Sanders is a serious downfield threat, but has managed just 20 receptions on 38 targets. He's also been held out of the end zone in 2013. Cotchery has found pay dirt twice while reeling in six passes of at least 20 yards.
The Steelers will ultimately be hard-pressed to move the chains on a frequent basis against a fierce Jets defense if Brown is held in check. Tight coverage against Brown should enable the Jets' explosive pass rushing scheme, which is pivotal in preventing Big Ben from comfortably eluding pressure to find an open window downfield.
Muhammad Wilkerson (Jets' DE) vs. Marcus Gilbert (Steelers' RT)

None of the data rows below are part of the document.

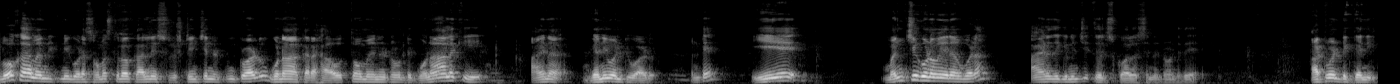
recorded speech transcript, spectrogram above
లోకాలన్నింటినీ కూడా సమస్త లోకాలని సృష్టించినటువంటి వాడు గుణాకర. ఉత్తమమైనటువంటి గుణాలకి ఆయన గని వంటి వాడు. అంటే ఏ మంచి గుణమైనా కూడా ఆయన దగ్గర నుంచి తెలుసుకోవాల్సినటువంటిదే. అటువంటి గని.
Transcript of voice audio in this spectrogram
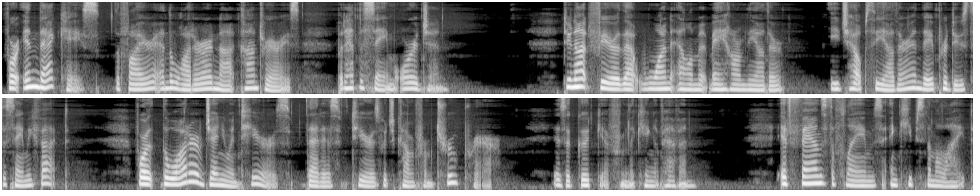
for in that case the fire and the water are not contraries, but have the same origin. Do not fear that one element may harm the other, each helps the other, and they produce the same effect. For the water of genuine tears, that is, tears which come from true prayer, is a good gift from the King of Heaven. It fans the flames and keeps them alight,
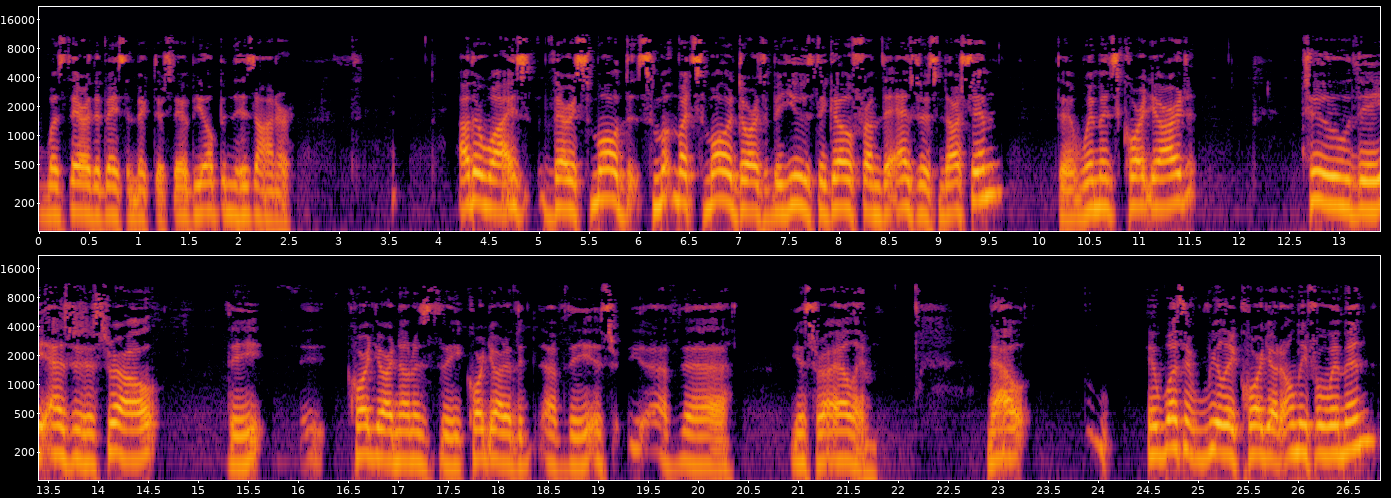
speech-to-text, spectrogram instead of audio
was there at the Beis Hamikdash, they would be open to his honor. Otherwise, very small, much smaller doors would be used to go from the Ezras Nashim, the women's courtyard, to the Ezras Yisrael, the courtyard known as the courtyard of the of the of the Yisraelim. Now, it wasn't really a courtyard only for women,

Jets' defensive end Muhammad Wilkerson is developing into a premier pass rusher that can lineup anywhere on the front. Wilkerson wreaked havoc on the Falcons' banged-up offensive line in Week 5, recording seven combined tackles, two stuffs and a strip-sack.
His performance was a virtual breakout effort in front of a national audience, even though shredding offensive fronts has become a weekly event for the 315-pound beast.

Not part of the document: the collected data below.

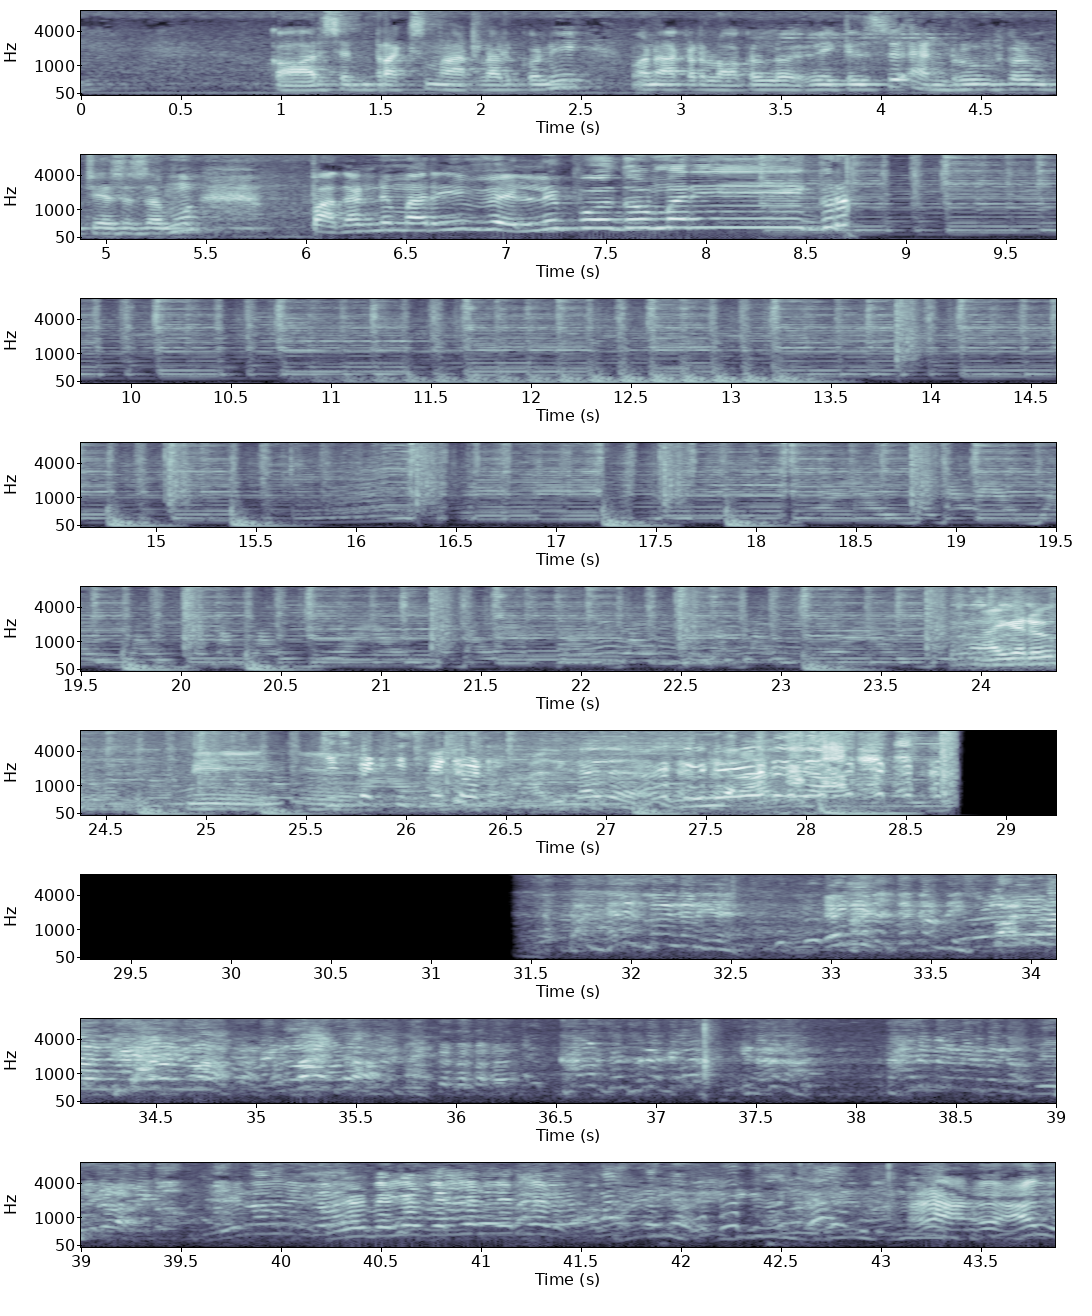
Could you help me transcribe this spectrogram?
కార్స్ అండ్ ట్రక్స్ మాట్లాడుకొని మనం అక్కడ లోకల్ వెహికల్స్ అండ్ రూమ్స్ కూడా బుక్ చేసేసాము. పదండి మరి వెళ్ళిపోదాం మరి. గురు గారు మీ ఒకటి అది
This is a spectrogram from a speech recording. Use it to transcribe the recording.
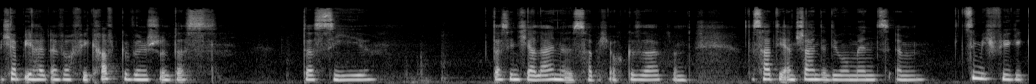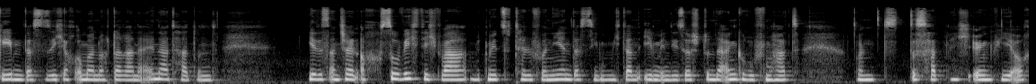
ich habe ihr halt einfach viel Kraft gewünscht und dass, dass sie dass sie nicht alleine ist, habe ich auch gesagt. Und das hat ihr anscheinend in dem Moment ähm, ziemlich viel gegeben, dass sie sich auch immer noch daran erinnert hat und ihr das anscheinend auch so wichtig war, mit mir zu telefonieren, dass sie mich dann eben in dieser Stunde angerufen hat. Und das hat mich irgendwie auch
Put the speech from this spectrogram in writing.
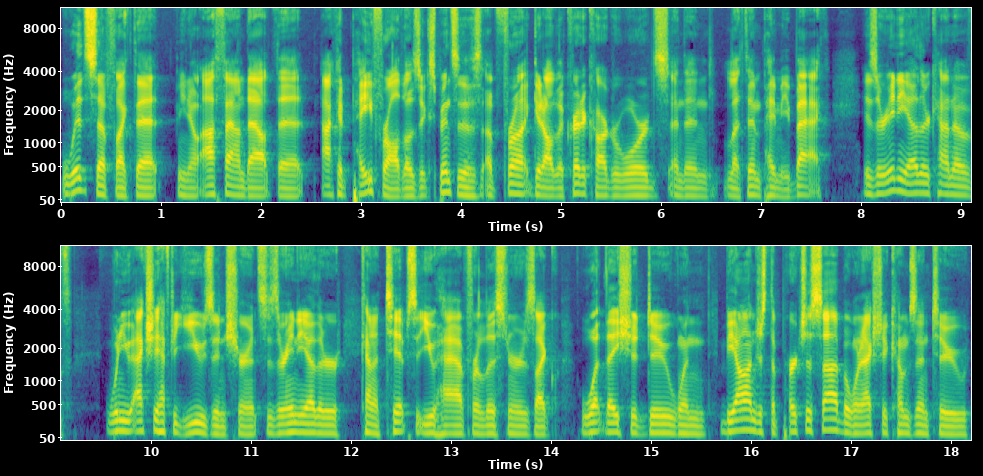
with stuff like that, you know, I found out that I could pay for all those expenses up front, get all the credit card rewards, and then let them pay me back. Is there any other kind of when you actually have to use insurance, is there any other kind of tips that you have for listeners, like what they should do when beyond just the purchase side, but when it actually comes into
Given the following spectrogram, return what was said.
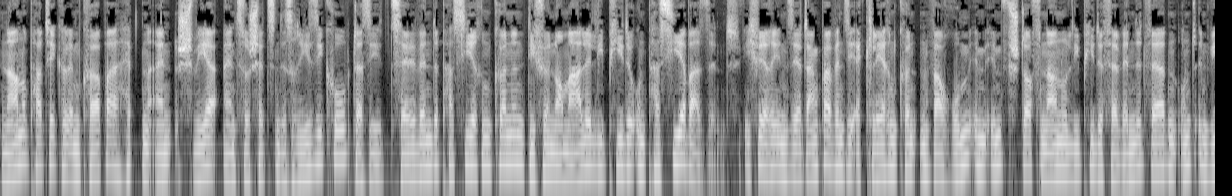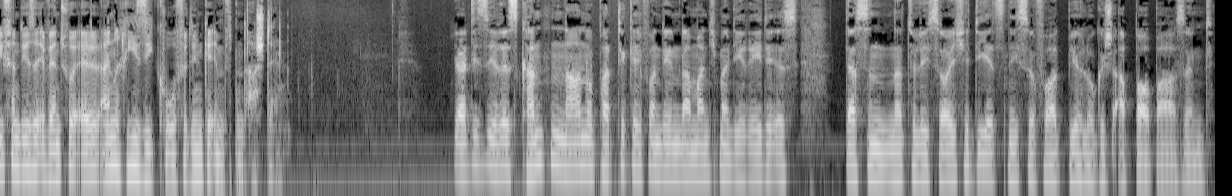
Nanopartikel im Körper hätten ein schwer einzuschätzendes Risiko, da sie Zellwände passieren können, die für normale Lipide unpassierbar sind. Ich wäre Ihnen sehr dankbar, wenn Sie erklären könnten, warum im Impfstoff Nanolipide verwendet werden und inwiefern diese eventuell ein Risiko für den Geimpften darstellen. Ja, diese riskanten Nanopartikel, von denen da manchmal die Rede ist, das sind natürlich solche, die jetzt nicht sofort biologisch abbaubar sind.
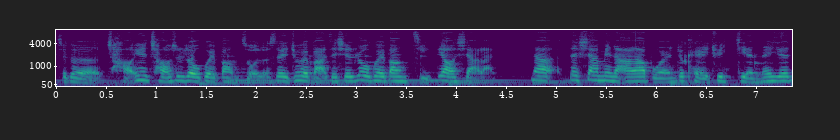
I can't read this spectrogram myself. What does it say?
这个巢，因为巢是肉桂棒做的，所以就会把这些肉桂棒挤掉下来。那在下面的阿拉伯人就可以去捡那些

The most crucial matchup in the trenches will be Wilkerson against Steelers' right tackle Marcus Gilbert. Pittsburgh desperately need Gilbert to neutralize Wilkerson, disabling him from frequently exploding off the edge to pummel ball carriers in the back field.
Gilbert ranks among the Steelers' most efficient offensive linemen in 2013, next to right guard David DeCastro. Pittsburgh has endured significant pass protection problems, though. They're especially vulnerable on the left side, where former starter Mike Adams has been demoted in favor of Kelvin Beachum at tackle. Beachum is the Steelers' most versatile lineman, according to Scott Brown of ESPN.com, however, his natural position is left guard.
The Jets should be able to dominate up front on defense if Wilkerson is able to constantly push Gilbert off his heels, which will open up the flood gates on both sides of the line. Wilkerson will be aided by rookie defensive tackle Sheldon Richardson, who racked up five combined tackles, one stuff and one sack against the Falcons.
Brian Winters (Jets' OG) vs. LaMarr Woodley (Steelers' OLB)
The Steelers' pass rush has been nonexistent in 2013, registering a meager total of four sacks and 16 yards for loss in four games.
Outside linebacker LaMarr Woodley has supplied a majority of the pressure, recording three sacks and a forced fumble while accounting for 14 yards for loss. Pittsburgh is bound to use Woodley in creative blitz situations against rookie offensive guard Brian Winters, who played all 46 offensive snaps in the Jets' win over Atlanta.
Winters took over for embattled left guard Vladimir Ducasse, who simply hasn't developed into the dependable brand of lineman the Jets figured he would be when selecting him in the second round of the 2010 draft.
Woodley is a playmaker on defense, capable of penetrating the backfield without a moment's notice. He typically lines up on the left side, opposite where Winters will be stationed on the offensive front. However, it would be surprising for famed Steelers' defensive coordinator Dick LeBeau not to exploit Winters' vast inexperience in pass protection.
Can the Jets beat the Steelers if Smith commits 2+ turnovers?
Forcing pressure on rookie quarterback Geno Smith will be paramount for the Steelers if they expect to beat the Jets at MetLife Stadium, where Gang Green is 2-0 this season. Smith is prone to making mistakes under pressure, evidenced by his horrific four-turnover performance against the Titans (3-2). Tennessee used a multitude of blitz schemes that frequently sent five or more pass rushers, which stymied Smith.
The Steelers don't necessarily have the personnel groupings on defense to effectively blitz on every down, which is why it will be crucial for Woodley to expose Winters on the front to generate some pressure in the backfield.
Pittsburgh ranks fifth in the NFL in pass defense, giving up just 199 passing yards per game. Smith matched that total in Week 5, when he also threw three touchdown passes and led the Jets to a heroic comeback win that put the team back on the map as a potential playoff contender.